This bestiary by Legendary Games/Jade Regent-plug-in clocks in at 28 pages, 1 page front cover, 1 page inside of front cover, 1 page editorial, 1 page ToC, 1 page introduction, 1 page SRD, 3 pages of advertisement, 1 page inside of back cover, 1 page back cover, leaving us with 17 pages of raw content, so let’s take a look!
So, what do we get herein? The oomphteenth version of the Yuki-no-onna? Nope, this is a bestiary of Legendary Games, after all. In an interesting take on the concept of monsters, this supplement begins by talking a bit about the real-world inspirations of some of these creatures…and guess what? They are more often than not new to me.
Take the naga on the cover – inspired by snakes in the Mekong river, these CR 5 nagas get fire resistance, fast swimming and an array of spells – which, strangely, feature several “3/4″s before spell names in an uncommon formatting glitch that extends to other creatures. The naga’s poison causes fire damage, which is an interesting twist, but overall, I wasn’t too blown away by this one. Next up is the CR 8 Neak Ta Kami – an innocuous piece of wood with a painted face on some bricks with twigs. Cute, small…and will mess you up if you: With superb telekinetic abilities and a devastating 3/day cyclone while within reach of its ward, these kami are benevolent and sweet…but if you try to destroy them…well. Don’t.
The Kmoch Pray (CR 11) is creepy. Really creepy. Think of a tree covered in caustic, yellow sap that can fling it in globs…oh, and it has deadly, scythe-like claws…as well as a weakness to positive energy. Absolutely unique, creative and awesome – glorious critter! Speaking of “never saw that one before” – the Kting Voar (CR 4), a bovine beast whose horns erupt from bones is a great example of good animal design: Powerful and all about sensible abilities, using reinforced horns, tough skin and trampling to defeat its foes.
This one, I’ve seen before, though: The Bakeneko Oni (CR 3) is pretty much a staple of Japanese mythology and one that ultimately has me surprised it has not been done by Paizo at this point. Anyways, think of them as maleficent halfling-sized cats that can stand upright with a scoiopathic rictus-grin. With some nasty, stealth-enhancing SPs as well as the option to denote creatures as marked by their envy, they are a nice take on the evil trickster. At CR 6, the Yeren Oni would be the embodiment of the excessive need to withdraw from society to live in the woods…and while that’s a black metal cliché, it’s one I can empathize with. Basically, think of these fellows as a cross between the sasquatch and an oni, with appropriate nature-themed SPs and the option to create scrawlings that confuse the happless traveler AND then erases their memory. This one ability makes this creature stand out for me – you can make a really nasty investigation out of this premise.

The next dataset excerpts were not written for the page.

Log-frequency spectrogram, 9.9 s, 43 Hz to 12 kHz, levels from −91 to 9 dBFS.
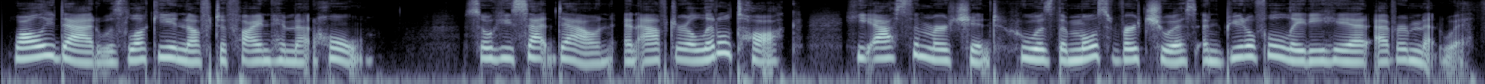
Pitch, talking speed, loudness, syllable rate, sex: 220 Hz, 220 wpm, -18 LUFS, 5.5 syllables/s, female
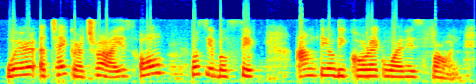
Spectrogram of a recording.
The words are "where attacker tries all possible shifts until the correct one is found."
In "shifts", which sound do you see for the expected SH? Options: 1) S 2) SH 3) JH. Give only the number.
1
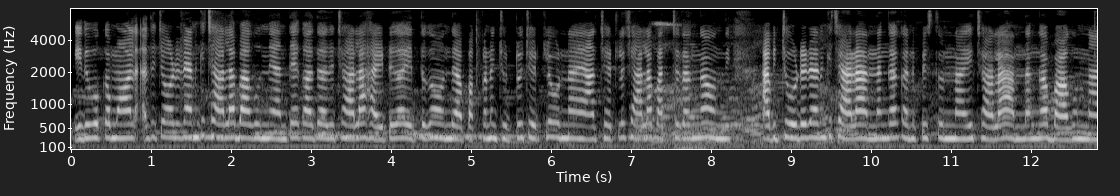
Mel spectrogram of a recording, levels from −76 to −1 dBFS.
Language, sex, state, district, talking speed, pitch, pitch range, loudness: Telugu, female, Andhra Pradesh, Srikakulam, 155 wpm, 285 Hz, 275-295 Hz, -21 LUFS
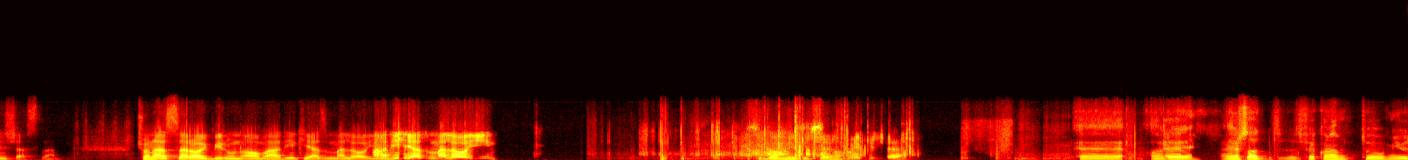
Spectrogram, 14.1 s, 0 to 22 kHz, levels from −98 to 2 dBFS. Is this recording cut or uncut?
uncut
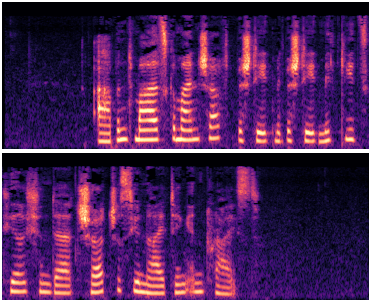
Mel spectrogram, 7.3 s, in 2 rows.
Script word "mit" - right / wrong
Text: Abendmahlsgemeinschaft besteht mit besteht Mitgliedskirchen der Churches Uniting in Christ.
right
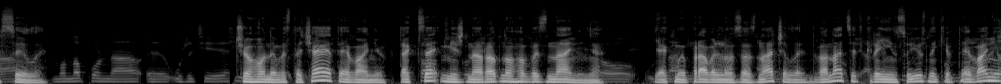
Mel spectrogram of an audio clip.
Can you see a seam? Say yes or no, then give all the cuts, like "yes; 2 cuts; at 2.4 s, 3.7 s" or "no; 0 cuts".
yes; 2 cuts; at 2.3 s, 3.9 s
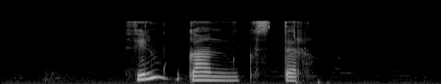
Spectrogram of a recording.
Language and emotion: Russian, neutral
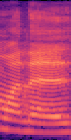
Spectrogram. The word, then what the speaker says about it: 哦: If you're interested in knowing more, I've included these details in the PDF of today's lesson. Okay, now let's move on to the next one.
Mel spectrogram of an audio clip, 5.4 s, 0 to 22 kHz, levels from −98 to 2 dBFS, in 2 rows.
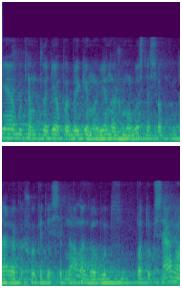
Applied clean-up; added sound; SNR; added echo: none; none; none; none.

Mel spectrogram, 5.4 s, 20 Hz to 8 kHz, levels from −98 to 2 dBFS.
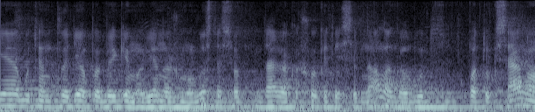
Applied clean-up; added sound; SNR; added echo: none; Livestock, farm animals, working animals; 12 dB; none.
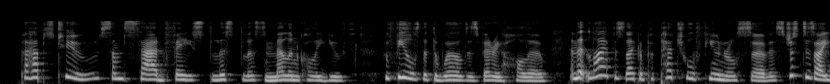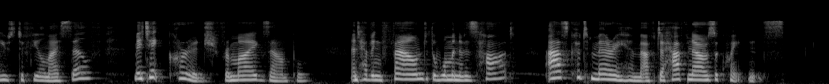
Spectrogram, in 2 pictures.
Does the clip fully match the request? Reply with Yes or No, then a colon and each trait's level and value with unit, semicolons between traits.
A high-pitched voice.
Yes: high, 210 Hz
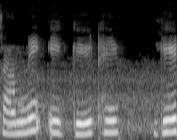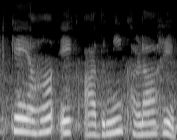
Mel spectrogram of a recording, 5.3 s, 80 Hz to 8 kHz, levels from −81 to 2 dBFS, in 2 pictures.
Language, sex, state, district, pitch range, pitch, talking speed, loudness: Hindi, female, Madhya Pradesh, Dhar, 225-260 Hz, 245 Hz, 125 wpm, -15 LUFS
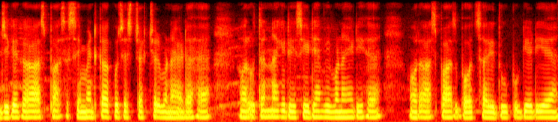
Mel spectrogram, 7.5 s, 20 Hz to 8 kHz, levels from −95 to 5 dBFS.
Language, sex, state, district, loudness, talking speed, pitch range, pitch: Rajasthani, male, Rajasthan, Churu, -17 LUFS, 210 wpm, 140-150 Hz, 145 Hz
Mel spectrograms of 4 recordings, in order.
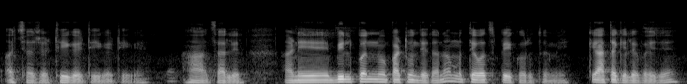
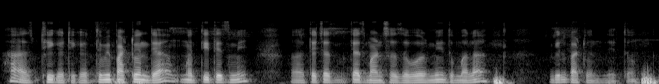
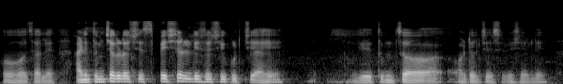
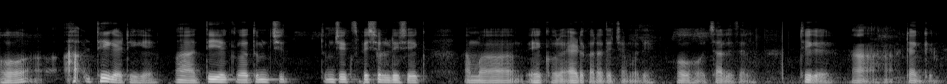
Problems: background sounds at intervals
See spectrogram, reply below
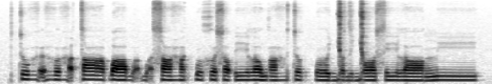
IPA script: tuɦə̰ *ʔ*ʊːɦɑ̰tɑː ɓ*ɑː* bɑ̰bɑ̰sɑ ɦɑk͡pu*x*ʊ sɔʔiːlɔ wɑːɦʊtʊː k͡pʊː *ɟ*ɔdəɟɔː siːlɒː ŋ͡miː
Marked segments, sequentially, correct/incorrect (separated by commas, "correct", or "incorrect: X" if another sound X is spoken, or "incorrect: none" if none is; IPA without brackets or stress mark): incorrect: ɦ, incorrect: ɒː, correct, correct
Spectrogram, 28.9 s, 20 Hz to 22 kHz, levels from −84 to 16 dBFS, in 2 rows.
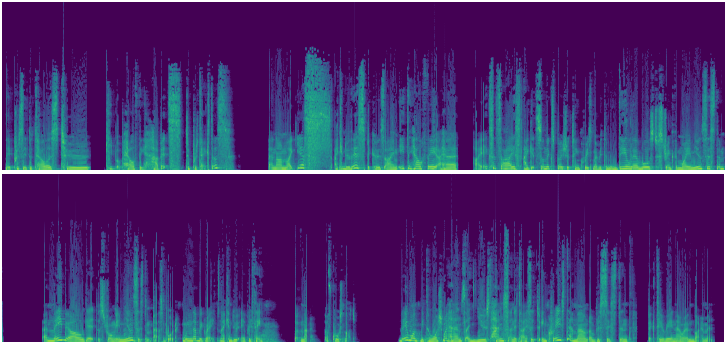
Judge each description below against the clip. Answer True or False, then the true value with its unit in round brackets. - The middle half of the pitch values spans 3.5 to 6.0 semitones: True (4.4 semitones)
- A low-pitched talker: False (210 Hz)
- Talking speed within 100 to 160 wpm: False (180 wpm)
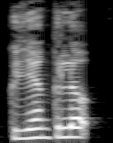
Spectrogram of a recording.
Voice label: "kwfañ kwlo", Apatani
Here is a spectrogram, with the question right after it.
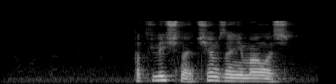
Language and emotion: Russian, neutral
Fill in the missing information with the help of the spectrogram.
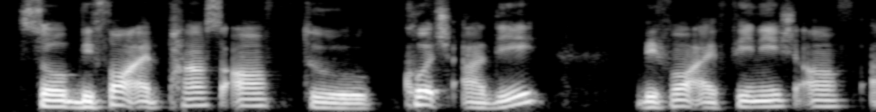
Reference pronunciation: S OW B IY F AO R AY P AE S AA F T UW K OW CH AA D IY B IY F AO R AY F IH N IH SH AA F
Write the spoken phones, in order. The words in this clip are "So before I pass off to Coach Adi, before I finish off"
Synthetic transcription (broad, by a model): S OW B IY F AO AY P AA S AA F T UW K OW CH AA D IY B IY F AO AY F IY N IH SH AA F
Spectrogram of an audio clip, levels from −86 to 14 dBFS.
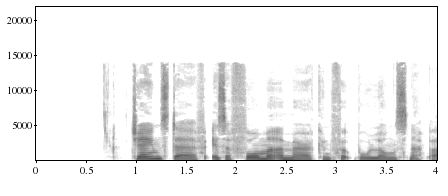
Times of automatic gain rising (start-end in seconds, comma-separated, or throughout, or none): none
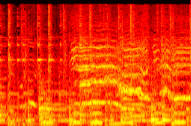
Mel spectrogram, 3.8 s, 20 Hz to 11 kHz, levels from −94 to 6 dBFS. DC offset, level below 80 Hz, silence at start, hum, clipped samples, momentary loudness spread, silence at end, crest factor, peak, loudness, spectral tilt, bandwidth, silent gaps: under 0.1%; -40 dBFS; 0 s; none; under 0.1%; 8 LU; 0 s; 14 dB; -6 dBFS; -20 LUFS; -5 dB/octave; 10 kHz; none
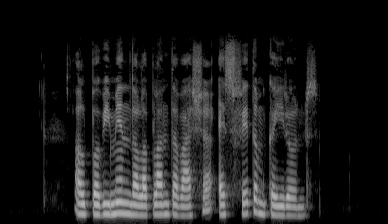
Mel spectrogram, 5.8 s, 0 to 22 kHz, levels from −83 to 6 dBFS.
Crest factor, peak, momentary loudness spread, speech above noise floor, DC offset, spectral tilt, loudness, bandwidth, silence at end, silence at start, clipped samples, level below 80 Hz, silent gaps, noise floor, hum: 18 dB; -10 dBFS; 8 LU; 54 dB; under 0.1%; -5 dB/octave; -26 LUFS; 11.5 kHz; 1.1 s; 1.1 s; under 0.1%; -84 dBFS; none; -80 dBFS; none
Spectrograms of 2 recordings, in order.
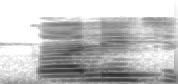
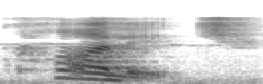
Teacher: College, कॉलेज नहीं, college. First syllable को stress करें हम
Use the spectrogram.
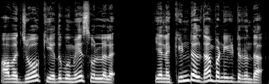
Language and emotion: Tamil, sad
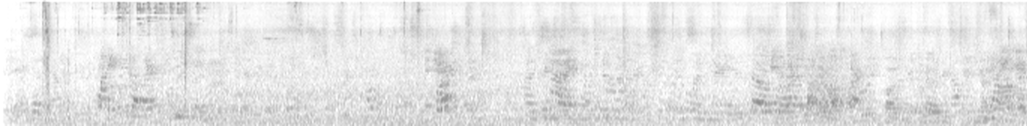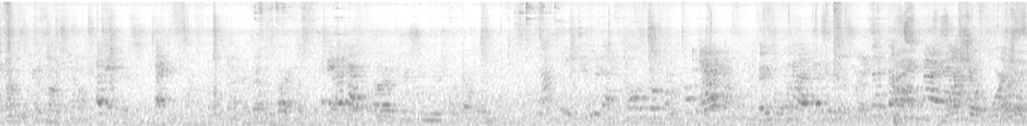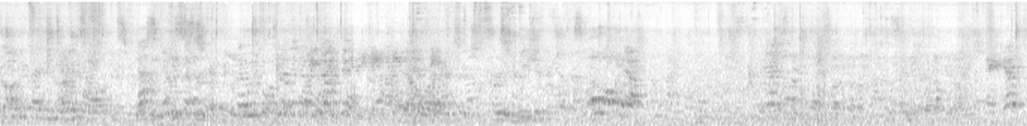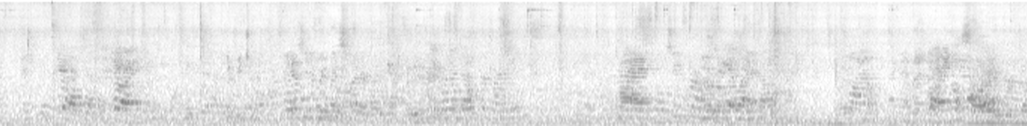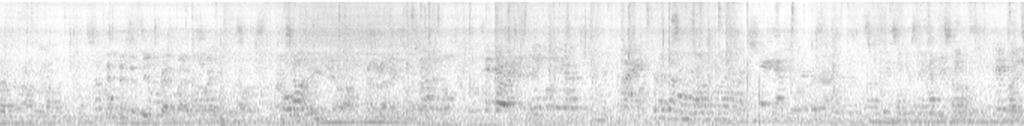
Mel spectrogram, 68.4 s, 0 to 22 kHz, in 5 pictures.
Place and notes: Walnut Creek, CA, USA - Tickets
Someone taking tickets for a movie. Recorded with a Samsung S5 Android phone.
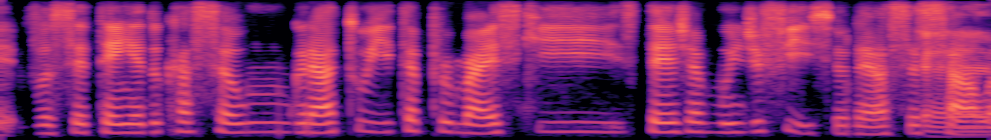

Okay, so what about a turtle with a crystalline shell that has a powerful weapon embedded in its back? (Sword in the stone? Who needs a sword in the stone when you can have a sword from a turtle!) These creatures are the Quyrua (CR 6) and they are the caretakers of the magical weapons embedded in them – they are sentient and honorable stewards and may allow creatures to draw their weapon – but are slain in the process. Very cool idea here!
The final creature in this book would be the Sirin-Po (CR 7) – ghoul aristocrats that rose from the dead as a result of being slain in what they perceive as a “dishonorable death”, these gangly-limbed monsters now prey on fear, causing panic with attacks from their grotesquely elongated limbs and gaining bonuses versus creatures suffering from fear-based conditions.
Editing and formatting are very good, though not as exceedingly tight as usual for Legendary Games. Layout adheres to a two-column full-color standard and the pdf’s artists William Hendershot, Michael Jaecks, Jason Juta, Stephen Najarian and Rian Trost deserve a special shout-out: Each of these creatures gets a great one page artwork in gorgeous full color. And boy, these artworks make for great hand-outs. This pdf may be worth it for the artworks alone. The pdf comes fully bookmarked for your convenience.
Additionally, it should be noted that we get an additional pdf containing paper pawns for the creatures herein – kudos for going the extra mile here. Thuston Hillman’s beasts from the east constitute a cool little bestiary: When he gets creatures right, they are absolutely awesome; in particular the more unique ones make sense and a sufficient elaboration on their respective modus operandi provides ideas for enterprising GMs to use them. At the same time, though, I do feel that this pdf does not reach the lofty heights of some other bestiaries from Legendary Games – the naga, bakeneko and the sirin-po feel like they fall a bit short of being as unique as their concepts warrant. Make no mistake, though – at the low price-point, this book is most certainly a steal and a great addition to your bestiary-arsenal. My final verdict will clock in at 4.5 stars, rounded up due to in dubio pro reo…and the fact that this provides some cool critters I haven’t seen before.